Credibility has always been important, and nothing has really changed. Being clear about what you plan to do, and delivering on what you say are important. Not just for your next deal, but for all your future deals.
Here are some tips
- Provide full disclosure about the property and your situation. In performing due diligence, if a lender finds you have been less than forthright with some particular aspect of the deal, it calls into question everything else you have presented.
- Be prepared to take pictures of everything. Even the worst parts. If you leave out a photo of a boiler that is ancient, rusted and asbestos wrapped, and we see it on a site visit, we’ll wonder what else you didn’t disclose. We understand rehabs. That’s why you got it at a huge discount. So show it and what your rehab plan is for fixing it.
- There is a fine line between “fake it til you make it” and just faking it. I’ve had many conversations with a borrower that go something like this:
- Borrower: “We buy at 40 cents on the dollar, all cash, close quickly and sell at 80% of value to our buyer’s list of first time homeowners.”
- Me: “Great, how many of these transactions have you completed this year?”
- Borrower: <Silence>……………………”Well, we haven’t actually completed any, yet, but we’ve read alot and taken Trump University courses.”

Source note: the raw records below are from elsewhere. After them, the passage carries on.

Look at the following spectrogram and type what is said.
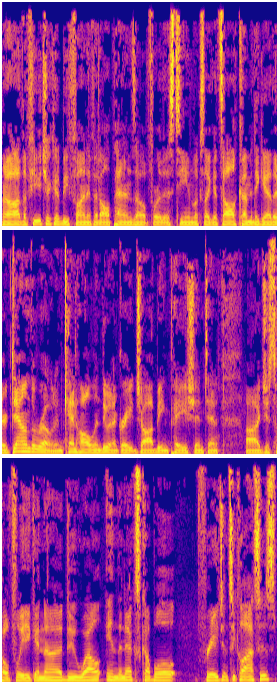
Oh, the future could be fun if it all pans out for this team. Looks like it's all coming together down the road, and Ken Holland doing a great job being patient, and uh, just hopefully he can uh, do well in the next couple free agency classes,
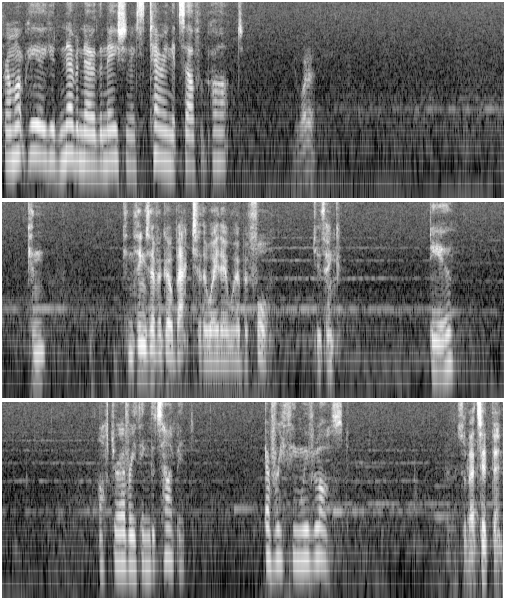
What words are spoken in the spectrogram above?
From up here, you'd never know the nation is tearing itself apart. You wouldn't. Can can things ever go back to the way they were before? Do you think? Do you? After everything that's happened? Everything we've lost? So that's it then.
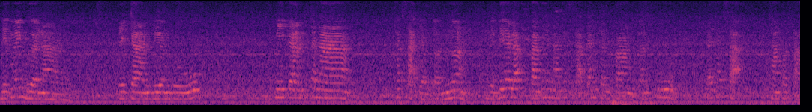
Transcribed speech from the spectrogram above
เด็กไม่เบื่อหน่าย ในการเรียนรู้ มีการพัฒนาทักษะอย่างต่อเนื่อง เด็กได้รับการพัฒนาทักษะด้านการฟังการพูดและทักษะทางภาษา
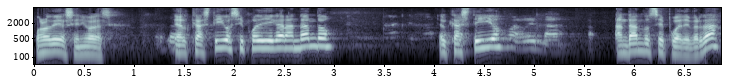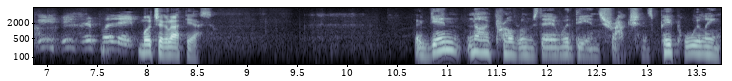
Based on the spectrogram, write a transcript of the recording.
Buenos días, señoras. ¿El castillo se puede llegar andando? ¿El castillo? Andando se puede, ¿verdad? Sí, sí, se puede. Muchas gracias. Again, no problems there with the instructions. People willing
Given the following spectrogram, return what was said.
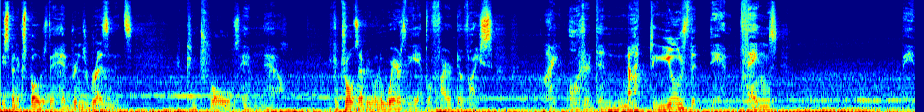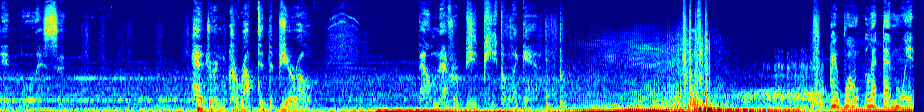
He's been exposed to Hedron's resonance. It controls him now. It controls everyone who wears the amplifier device. I ordered them not to use the damn things. They didn't listen. Hedron corrupted the Bureau. They'll never be people again. I won't let them win.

- So save the sales pitch for the motivated seller. The lender knew you were still new at this before the end of the first sentence. Emphasize your strengths, such as a partner who is a licensed contractor, or the fact that you are a real estate broker, or whatever. But don’t lie about it, it will come out anyway.
- If you run into a snag that is going to impact your ability to deliver the project on time, be straight about it, and be able to explain your solution to the problem.
Trust is earned over time. And is part of relationship lending. Starting with a few of the basics above will get you on your way to a productive and profitable relationship.